    Demosthenes, 3rd Century, BC

    People are complicated

  • National Center for

    Professional & Research Ethics

    Problems Bad or careless people

    People are complicated

  • National Center for

    Professional & Research Ethics

    Cell Reports

    Commentary

    Sorting Out the FACS: A Devil in the Details William C. Hines,1,5,* Ying Su,2,3,4,5,* Irene Kuhn,1 Kornelia Polyak,2,3,4,5 and Mina J. Bissell1,5 1Life Sciences Division, Lawrence Berkeley National Laboratory, Mailstop 977R225A, 1 Cyclotron Road, Berkeley, CA 94720, USA 2Department of Medical Oncology, Dana-Farber Cancer Institute, Boston, MA 02215, USA 3Department of Medicine, Brigham and Women’s Hospital, Boston, MA 02115, USA 4Department of Medicine, Harvard Medical School, Boston, MA 02115, USA 5These authors contributed equally to this work *Correspondence: chines@lbl.gov (W.C.H.), ying_su@dfci.harvard.edu (Y.S.) http://dx.doi.org/10.1016/j.celrep.2014.02.021

    The reproduction of results is the corner- stone of science; yet, at times, reproduc- ing the results of others can be a difficult challenge. Our two laboratories, one on the East and the other on the West Coast of the United States, decided to collabo- rate on a problem of mutual interest— namely, the heterogeneity of the human breast.

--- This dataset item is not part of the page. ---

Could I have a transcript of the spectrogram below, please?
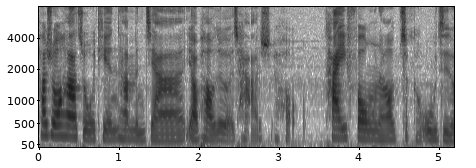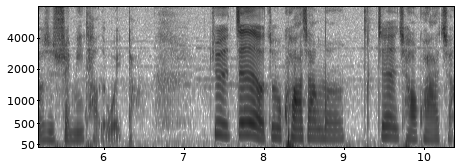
他说他昨天他们家要泡这个茶的时候开封，然后整个屋子都是水蜜桃的味道，就是真的有这么夸张吗？真的超夸张！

Despite using seemingly identical methods, reagents, and specimens, our two laboratories quite reproducibly were unable to replicate each other’s fluores- cence-activated cell sorting (FACS) pro- files of primary breast cells. Frustration mounted, given that we had not found the correct answer(s), even after a year. Rather than giving up or each publishing our data without the other laboratory, we decided to work together to solve these differences, even traveling from one laboratory to the other in order to perform experiments side by side on the same human breast tissue sample. This ex- ercise confirmed our suspicions and resolved our problem. Here, we summa- rize our cautionary tale and provide advice to our colleagues. The ever-increasing use of flow cytom-

    etry and FACS in the past decade has been accompanied by a surge of interest in learning how to incorporate primary normal breast tissues and breast tumors in biomedical research. This interest in primary-tissue-based research stems from increased awareness that cell polar- ity and shape, mechanical forces, and tissue organization are all potent regula- tors of cell and tissue phenotype, func- tion, and physiology (for a review, see Nelson and Bissell, 2006). Taking these factors into account adds many more dimensions to an already considerable body of work on cellular heterogeneity of breast tissues and its tumors. The height- ened awareness of the critical importance

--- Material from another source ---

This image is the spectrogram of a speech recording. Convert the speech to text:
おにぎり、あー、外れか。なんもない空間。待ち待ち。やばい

    of studying cells close to their context in vivo makes the exercise even more challenging. Paired with in situ characterizations,

    FACS has emerged as the technology most suitable for distinguishing diversity among different cell populations in the mammary gland. Flow instruments have evolved from being able to detect only a few parameters to those now capable of measuring up to—and beyond—an astonishing 50 individual markers per cell (Cheung and Utz, 2011). As with any exponential increase in data complexity, the importance of developing robust preparation and analytical protocols that generate reproducible results increases commensurately (Alexander et al., 2009; Herzenberg et al., 2006). Here, we share our surprising and time-consuming expe- rience of trying to achieve similar data sets in the East and West Coast settings while collaborating on a shared grant. The task at hand was to confirm each other’s data so that we could move to the next stage of collaboration. Given that CD44 and CD10 are frequently used as markers in most lineage and ‘‘cancer stem cell’’ studies, and because there are substantial disagreements and confu- sion about the significance of what FACS fractions from mammary gland and breast tumors signify in different lab- oratories, we paid special attention to these two markers. A set of data that was supposed to be completed in a few months took 2 years to understand and sort out. Our challenges began when our two

    laboratories, located in Boston and in Berkeley, began our joint funded project to study the involvement of myoepithelial cells in breast tumor progression. An early aim was to separate and characterize cellular subpopulations derived from

    breast reduction m